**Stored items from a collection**
=-=-=-=-=

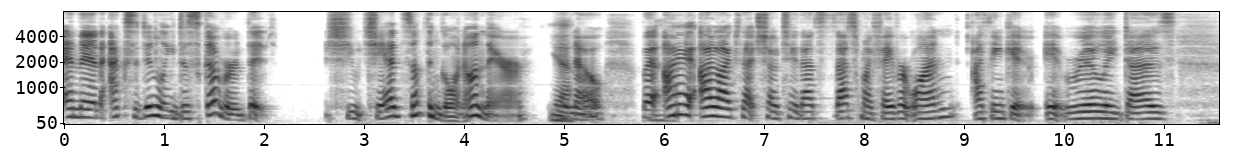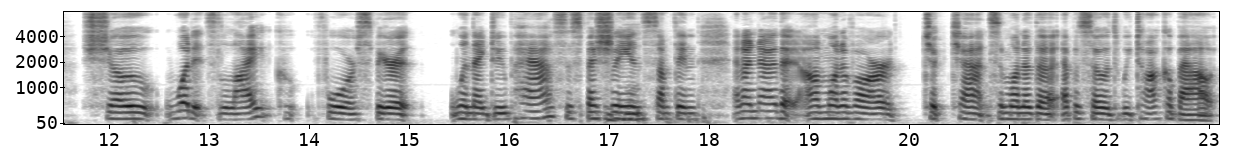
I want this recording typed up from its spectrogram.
and then accidentally discovered that she she had something going on there Yeah. you know but i i liked that show too that's that's my favorite one i think it it really does show what it's like for spirit when they do pass especially in something and i know that on one of our chick chats in one of the episodes we talk about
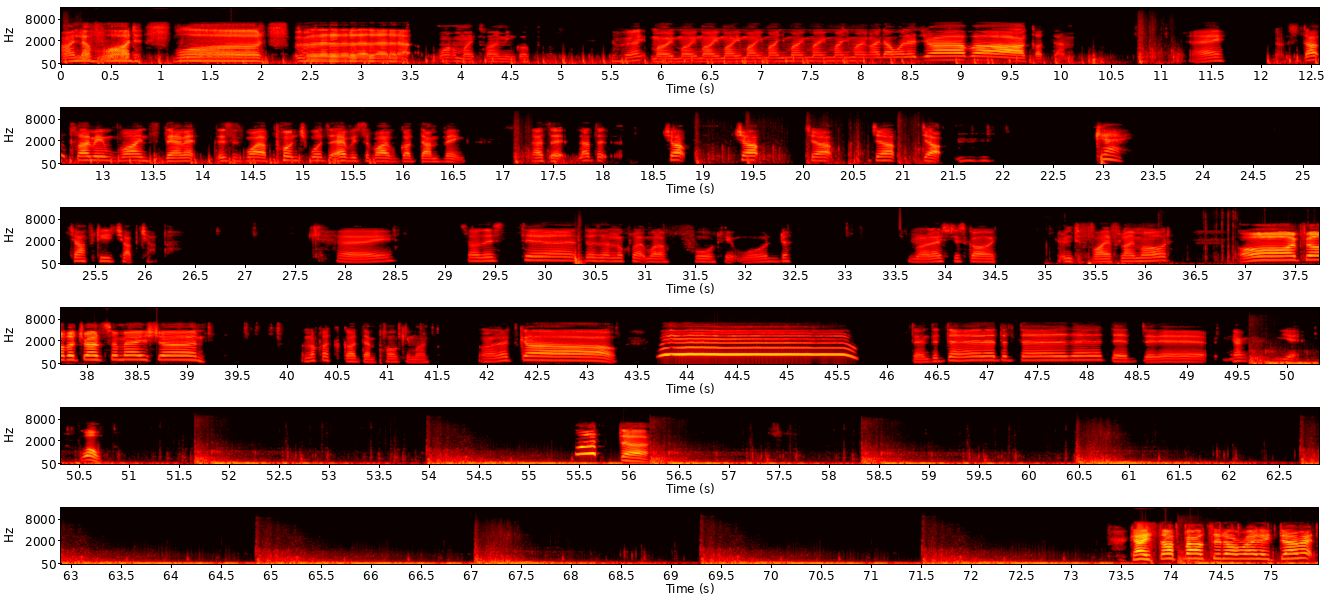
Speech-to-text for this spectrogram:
I love wood. Wood. What am I climbing up? Right, my, my, my, my, my, my, my, my, my, my, I don't want to drop. Ah, oh, goddamn. Okay. Now stop climbing vines, damn it. This is why I punch woods at every survival goddamn thing. That's it. That's it. Chop, chop, chop, chop, chop. Okay. Choppity chop chop. Okay. So this doesn't look like what I thought it would. Right, let's just go into Firefly mode. Oh, I feel the transformation! I look like a goddamn Pokemon. Alright, let's go! Woo! Yeah. Whoa! What the? Okay, stop bouncing already, damn it!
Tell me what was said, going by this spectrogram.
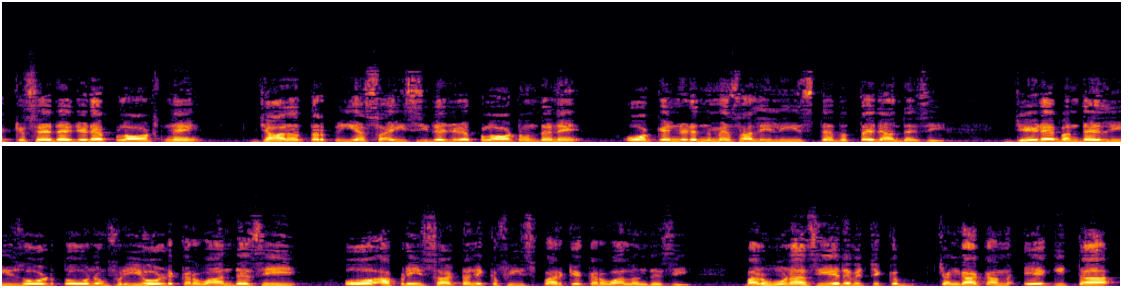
ਕਿਸੇ ਦੇ ਜਿਹੜੇ ਪਲਾਟ ਨੇ, ਜ਼ਿਆਦਾਤਰ ਪੀਐਸਆਈਸੀ ਦੇ ਜਿਹੜੇ ਪਲਾਟ ਹੁੰਦੇ ਨੇ ਉਹ ਅੱਗੇ 99 ਸਾਲੀ ਲੀਜ਼ ਤੇ ਦਿੱਤੇ ਜਾਂਦੇ ਸੀ। ਜਿਹੜੇ ਬੰਦੇ ਲੀਜ਼ ਹੋਲਡ ਤੋਂ ਉਹਨੂੰ ਫ੍ਰੀ ਹੋਲਡ ਕਰਵਾਉਂਦੇ ਸੀ, ਉਹ ਆਪਣੀ ਸਰਟਨ ਇੱਕ ਫੀਸ ਭਰ ਕੇ ਕਰਵਾ ਲੈਂਦੇ ਸੀ। ਪਰ ਹੁਣ ਅਸੀਂ ਇਹਦੇ ਵਿੱਚ ਇੱਕ ਚੰਗਾ ਕੰਮ ਇਹ ਕੀਤਾ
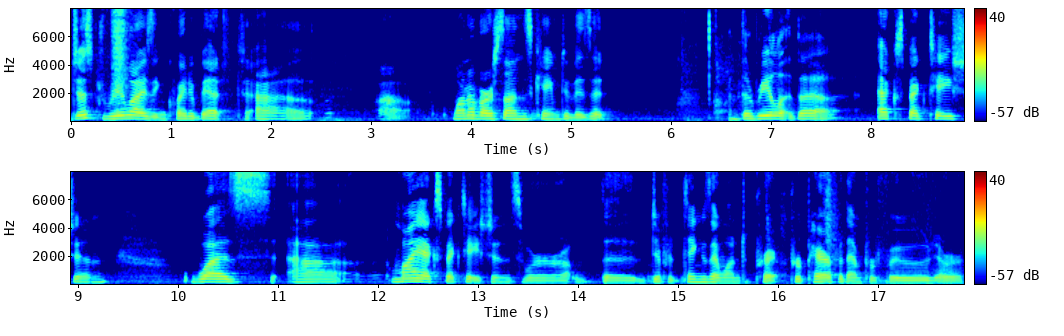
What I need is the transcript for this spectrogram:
just realizing quite a bit. Uh, uh, one of our sons came to visit. The real the expectation was uh, my expectations were the different things I wanted to pre- prepare for them for food or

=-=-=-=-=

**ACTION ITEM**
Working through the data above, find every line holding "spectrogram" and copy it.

**SOLUTION BELOW**
I want this recording typed up from its spectrogram.
Speech-to-text for this spectrogram:
Tell me what was said, going by this spectrogram.
What I need is the transcript for this spectrogram:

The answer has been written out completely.